Brett Fraser is set to carry on the Olympic tradition shared by him and his brother, Shaune, when he hits the pool in Tokyo, Japan this month for what will be his third Games.
Fraser, 31, is scheduled to compete in the 50-metre free, an event in which he holds the national record with a time of 22.41 seconds.
The 2011 Pan American Games gold medallist qualified for the flagship event in January of last year at the International Challenge Meet in Geneva, where he clocked 22.54.
“I’m very excited for Tokyo,” Fraser told the Cayman Compass. “Given that this is my third, I’m really thrilled. Although it will happen in a reduced format, I think [it will] still be as special.”
The 29th Summer Olympics will feature a reduction in participants as many countries have pulled out of this year’s Games due to the COVID-19 pandemic. However, Fraser believes he will still have his work cut out for him as he will be competing against swimming powerhouses.
“I still think this Olympics will be competitive as ever,” he said. “You have countries like the United States, Canada, the United Kingdom, China; they are still going to have their best athletes representing… so I think the competition is still going to be very tight.”
In his previous Olympic Games, in 2008 and 2012, Fraser competed in the 200m backstroke, and the 50m, 100m and 200m freestyle events. He took a break from competition in 2016. This year, however, Fraser has trained solely for the 50m, under Wolfpack Elite at North Carolina State University, an event he said is his bread and butter.
“[Wolfpack] have a renowned sprint programme,” said Fraser. “So, this time around it was a lot more strength training, a lot more… relevant training in the water.”
Fraser will join four teammates in Tokyo, one of whom – 15-year-old Jillian Crooks – is set to make her Olympic debut in swimming. He said the competition will benefit Crooks, should she continue her swimming career.
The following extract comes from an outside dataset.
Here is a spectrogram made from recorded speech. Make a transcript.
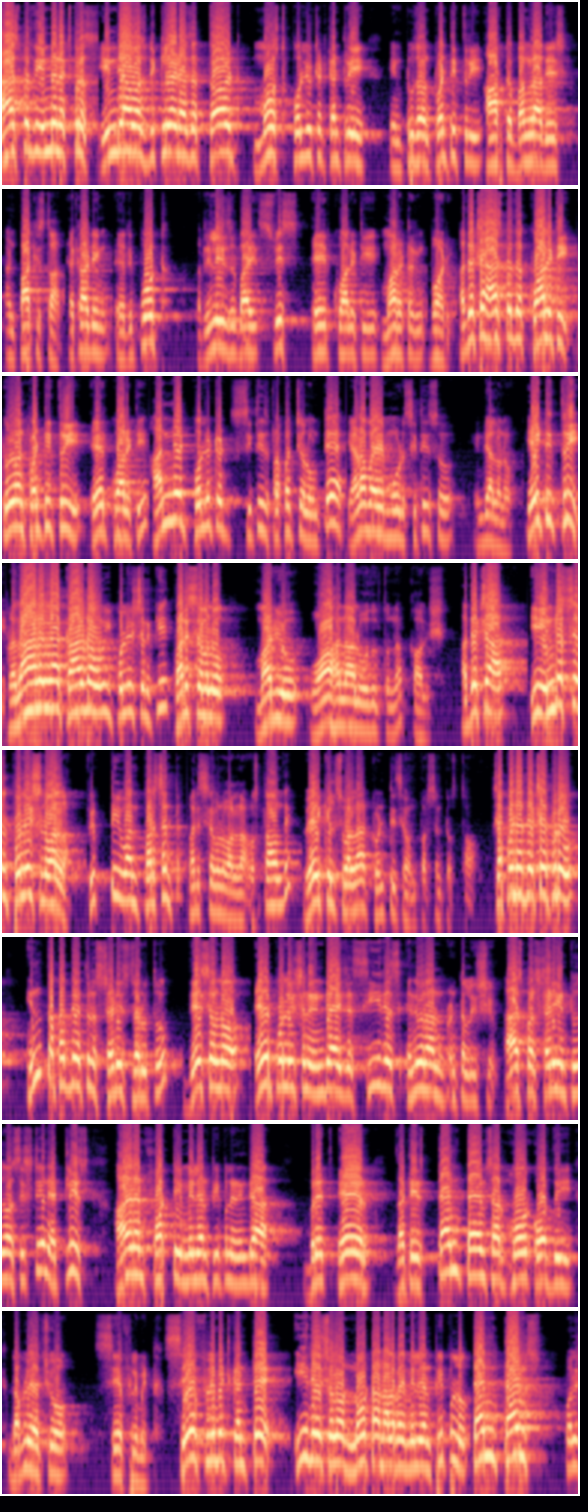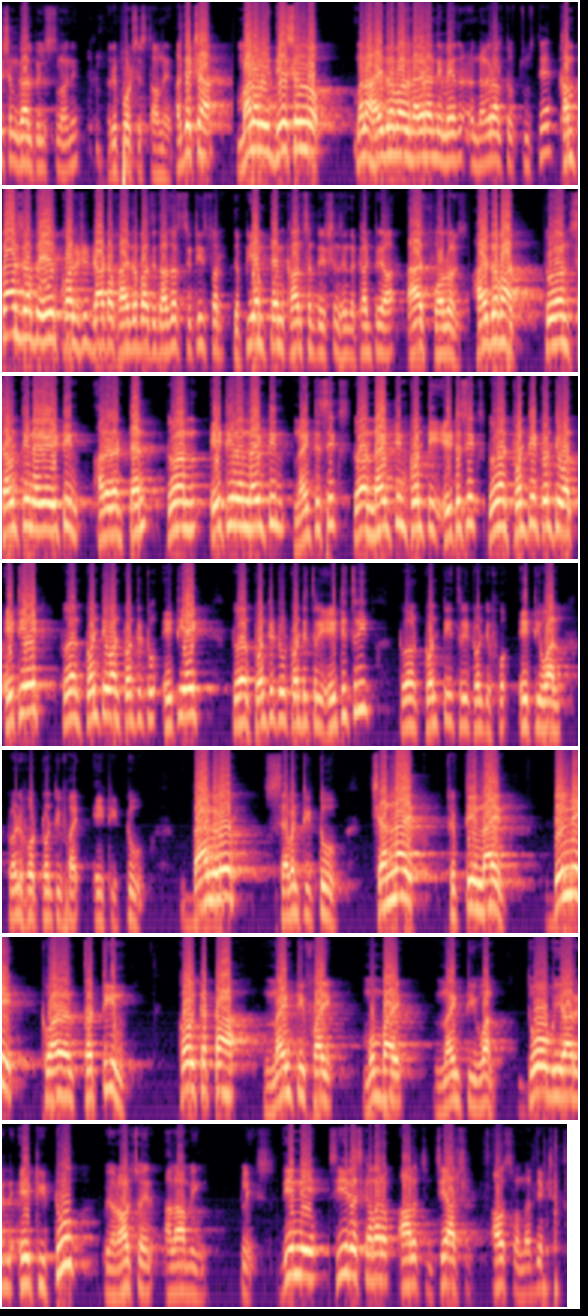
As per the Indian Express, India was declared as the third most polluted country in 2023 after Bangladesh and Pakistan, according a report released by Swiss Air Quality Monitoring Body. Adyaksha, as per the quality 2023 air quality, 100 polluted cities ప్రపంచంలో ఉంటే ఎనభై మూడు cities ఇండియాలోను eighty three ప్రధానంగా కారణం ఈ పొల్యూషన్కి పరిశ్రమలు మరియు వాహనాలు వదులుతున్న కాలుష్యం అధ్యక్ష ఈ ఇండస్ట్రియల్ పొల్యూషన్ వల్ల ఫిఫ్టీ వన్ పర్సెంట్ పరిశ్రమల వల్ల వస్తా ఉంది. వెహికల్స్ వల్ల ట్వంటీ సెవెన్ పర్సెంట్ వస్తా ఉంది. చెప్పండి అధ్యక్ష ఇప్పుడు ఇంత పెద్ద ఎత్తున స్టడీస్ జరుగుతూ దేశంలో air pollution in India is a serious environmental issue as per study in two thousand sixteen at least hundred and forty million people in India breathe air that is ten times or more over the WHO safe limit safe limit కంటే ఈ దేశంలో నూట నలభై million people ten times pollution గాలి పిలుస్తున్నామని reports ఇస్తా ఉన్నాయి. అధ్యక్ష మనం ఈ దేశంలో మన హైదరాబాద్ నగరాన్ని నగరాలతో చూస్తే comparison of the air quality data of Hyderabad with other cities for the PM ten concentrations in the country as follows Hyderabad two thousand seventeen and eighteen hundred and ten two thousand eighteen and nineteen ninety six two thousand nineteen twenty eighty six two thousand twenty twenty one eighty eight two thousand twenty one twenty two eighty eight twenty two twenty three eighty three twenty three twenty four eighty one twenty four twenty five eighty two. Bengaluru seventy two Chennai fifty nine Delhi ట్వ thirteen Kolkata ninety five Mumbai ninety one though we're in eighty two we're also in alarming place దీన్ని సీరియస్గా మనం ఆలోచన చేయాల్సిన అవసరం ఉంది అధ్యక్ష.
“I remember when I went to Beijing in 2008, I had just turned 18 and it was a great experience, and for Jillian, I think it is going to expose her to the world at the highest level of competition that there is,” he said. “I think it will really motivate her to come back to any other international sporting event and put her best foot forward. I am thrilled to have her on the team and I’m excited to share the Olympic experience with her.”
Fraser is expected to leave for Tokyo on Saturday, 18 July.